The lowest flow certification is for 500 gal/day.  Any person that knows anything about this field knows that homes NEVER produce this much wastewater unless something in the home is broken.  If your state standards say they do, your standards are wrong.  Seriously, we are talking about potty breaks, showers and laundry not Blue Fin Tuna farming. Oh....Do Americans really still have "laundry day"?  I suppose so but only if the laundry is done at the local laundromat.  Right?  Think about it.

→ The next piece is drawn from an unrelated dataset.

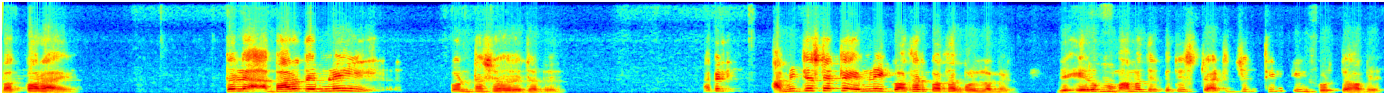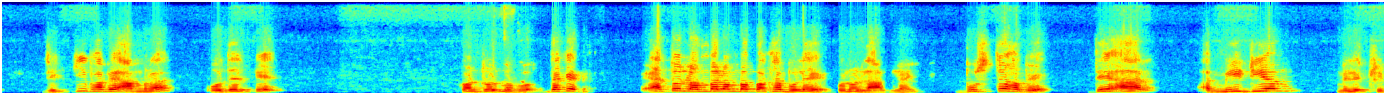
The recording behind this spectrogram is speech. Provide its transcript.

Why would "laundry day" matter?  I suppose if the system happens to be a Failure -prone Aerated Septic Tank, the worry would be washout. (although, since those things don't work anyway they might as well be clean and meadow fresh)  If we are talking about the systems using filter fabric the concern is hydraulic overload and biological clogging of the fabric. 
So I take a look at this system, call it brand x, and review its sample data from a single family home producing around 150-200 gal/day and can see that it doesn't have a prayer of meeting the 245 standard of 50% removal it reportedly received while treating 500 gal/day in the NSF program.  What is the real story here?   

Just for fun I have pasted sample data from an NSF certified system (in red below) and sample data from a non-NSF certified Eliminite 120C (in green) collected during the same third party test. Remember this is ACTUAL data collected by a state funded third party.  The NSF system is listed, for instance,  as Best Available Technology (BAT) In Maryland.  Really, Best??

Eliminite 120 C Standard Model
Date          TN
7/10/2009 11.928

7/17/2009 6.475

7/24/2009 5.171

7/31/2009 4.740

8/7/2009 4.677

8/14/2009 5.084

8/21/2009 8.685

8/31/2009 3.639

9/4/2009 10.224

9/11/2009 8.345

9/18/2009 9.213

9/30/2009 4.568

10/9/2009 6.580

10/16/2009 7.120

10/23/2009 3.520

10/30/2009 11.345

3/25/2010 11.475

4/16/2010 13.460

4/29/2010 6.370

4/30/2010 11.280

5/4/2010 9.680

5/11/2010 10.111

5/18/2010 7.870

5/25/2010 3.430

6/1/2001 4.560

6/8/2010 4.670

6/15/2010 5.375

NSF 245 Certified System
Date            TN
7/10/2009 33.541

7/17/2009 60.700

7/24/2009 85.064

7/31/2009 69.130

8/7/2009 46.800

8/14/2009 34.991

8/21/2009 40.183

8/31/2009 56.636

9/4/2009 51.200

9/11/2009 66.248

9/18/2009 56.500

9/30/2009 67.000

10/9/2009 40.100

10/16/2009 34.700

10/23/2009 33.270

10/30/2009 21.338

3/25/2010 35.100

4/16/2010 69.200

4/29/2010 78.200

4/30/2010 84.800

5/4/2010 67.230

5/11/2010 35.700

5/18/2010 34.900

5/25/2010 66.783

6/1/2001 54.321

6/8/2010 33.760

6/15/2010 67.000